Front page news in our local newspaper (which, by the way as far as I know has still not retracted the false, fabricated papal faux pas it wrote about) today is: “The Maori hongi and the traditional Catholic communion are among the centuries-old traditions being put on hold amid fears over a global swine flu pandemic.”
And yes, there is notification on the Roman Catholic diocesan website with a directive from the bishops: The following actions are to cease: Communion on the tongue; Communion from the chalice; shaking hands at the Sign of Peace. I will be particularly interested in the reaction of traditionalist Roman Catholics to the forbidding of communion on the tongue.
Looking at the New Zealand Anglican websites (General Synod, Taonga, diocesan) I cannot find any reaction within Anglicanism.
My e-friend Rev. Scott Gunn has 10 suggestions for liturgy to be adapted in this context. Some will have my not-so-high-church readers looking up their liturgical glossary for “lavabo” etc. My personal favourite is shooting communion wafers at congregants from great distance, to avoid contamination. I also like the suggestion to use incense — loads and loads of it — to fumigate the building. Add methyl bromide to the mix for good measure.
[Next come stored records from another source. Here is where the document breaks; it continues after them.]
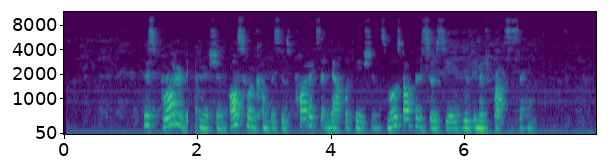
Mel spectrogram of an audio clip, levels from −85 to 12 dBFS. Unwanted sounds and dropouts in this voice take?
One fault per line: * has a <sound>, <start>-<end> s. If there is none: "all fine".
* has a dropout, 1.8-2.0 s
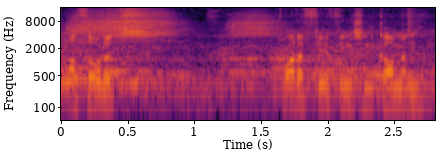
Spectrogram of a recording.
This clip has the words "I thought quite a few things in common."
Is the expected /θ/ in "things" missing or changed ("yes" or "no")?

And I appreciate the inclusion of the video clip of the botafumeiro, the huge thurible that swings across the transept of Santiago de Compostela’s cathedral (I am lucky enough to have attended such a mass there).